YOUR INSTRUCTIONS: Copy the records below exactly as they stand. Leave out the pictures.

◇ ◇ ◇ ◇ ◇ ◇ ◇

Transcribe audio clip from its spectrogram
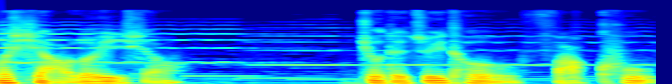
我笑了一笑，觉得嘴头发苦。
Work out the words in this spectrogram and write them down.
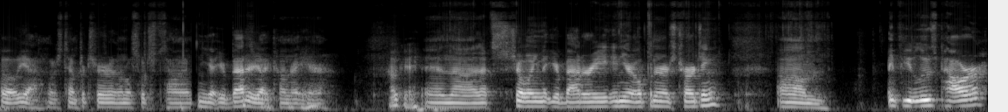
So yeah, there's temperature, and then we'll switch to time. You got your battery icon right here. Okay. and uh, that's showing that your battery in your opener is charging. Um, if you lose power,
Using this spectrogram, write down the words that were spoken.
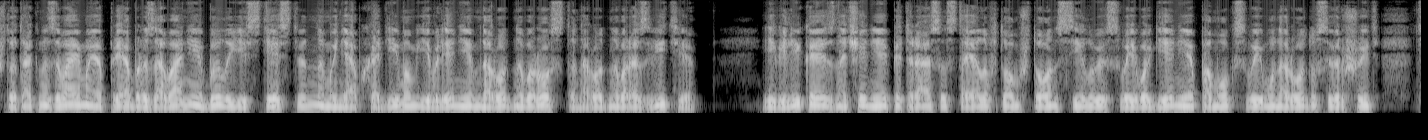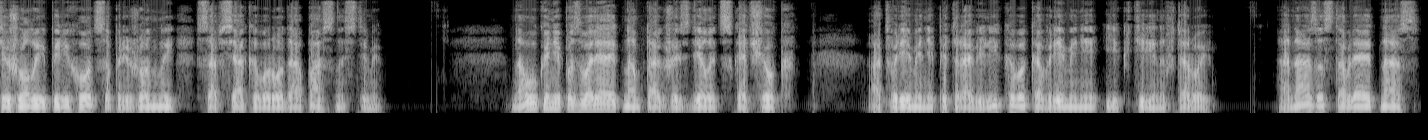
что так называемое преобразование было естественным и необходимым явлением народного роста, народного развития, и великое значение Петра состояло в том, что он силою своего гения помог своему народу совершить тяжелый переход, сопряженный со всякого рода опасностями. Наука не позволяет нам также сделать скачок от времени Петра Великого ко времени Екатерины II. Она заставляет нас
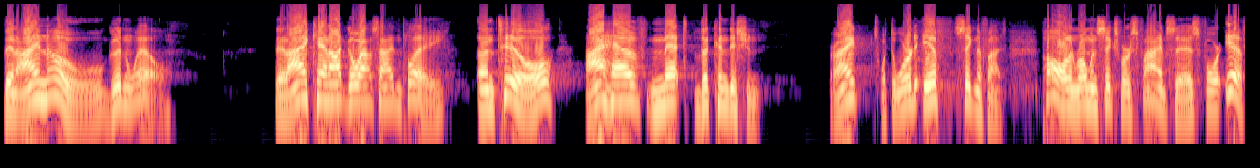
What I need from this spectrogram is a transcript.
then I know good and well that I cannot go outside and play until I have met the condition. Right? It's what the word if signifies. Paul in Romans 6, verse 5 says, For if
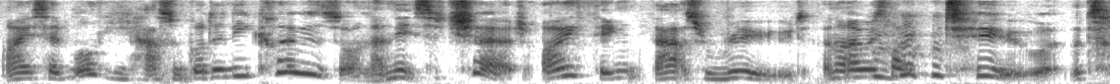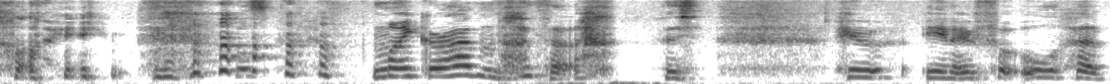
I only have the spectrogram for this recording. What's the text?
I said, Well, he hasn't got any clothes on and it's a church. I think that's rude. And I was like two at the time. My grandmother, who, you know, for all her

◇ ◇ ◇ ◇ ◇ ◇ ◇

RESPONSE BOX:
Transcribe audio clip from its spectrogram
我笑了一笑，觉得嘴头发苦。
Work out the words in this spectrogram and write them down.
So yeah, there's temperature, and then we'll switch to time. You got your battery icon right here. Okay. and uh, that's showing that your battery in your opener is charging. Um, if you lose power,
Using this spectrogram, write down the words that were spoken.
что так называемое преобразование было естественным и необходимым явлением народного роста, народного развития, и великое значение Петра состояло в том, что он силою своего гения помог своему народу совершить тяжелый переход, сопряженный со всякого рода опасностями. Наука не позволяет нам также сделать скачок от времени Петра Великого ко времени Екатерины II. Она заставляет нас
What I need from this spectrogram is a transcript.
then I know good and well that I cannot go outside and play until I have met the condition. Right? It's what the word if signifies. Paul in Romans 6, verse 5 says, For if
I only have the spectrogram for this recording. What's the text?
I said, Well, he hasn't got any clothes on and it's a church. I think that's rude. And I was like two at the time. My grandmother, who, you know, for all her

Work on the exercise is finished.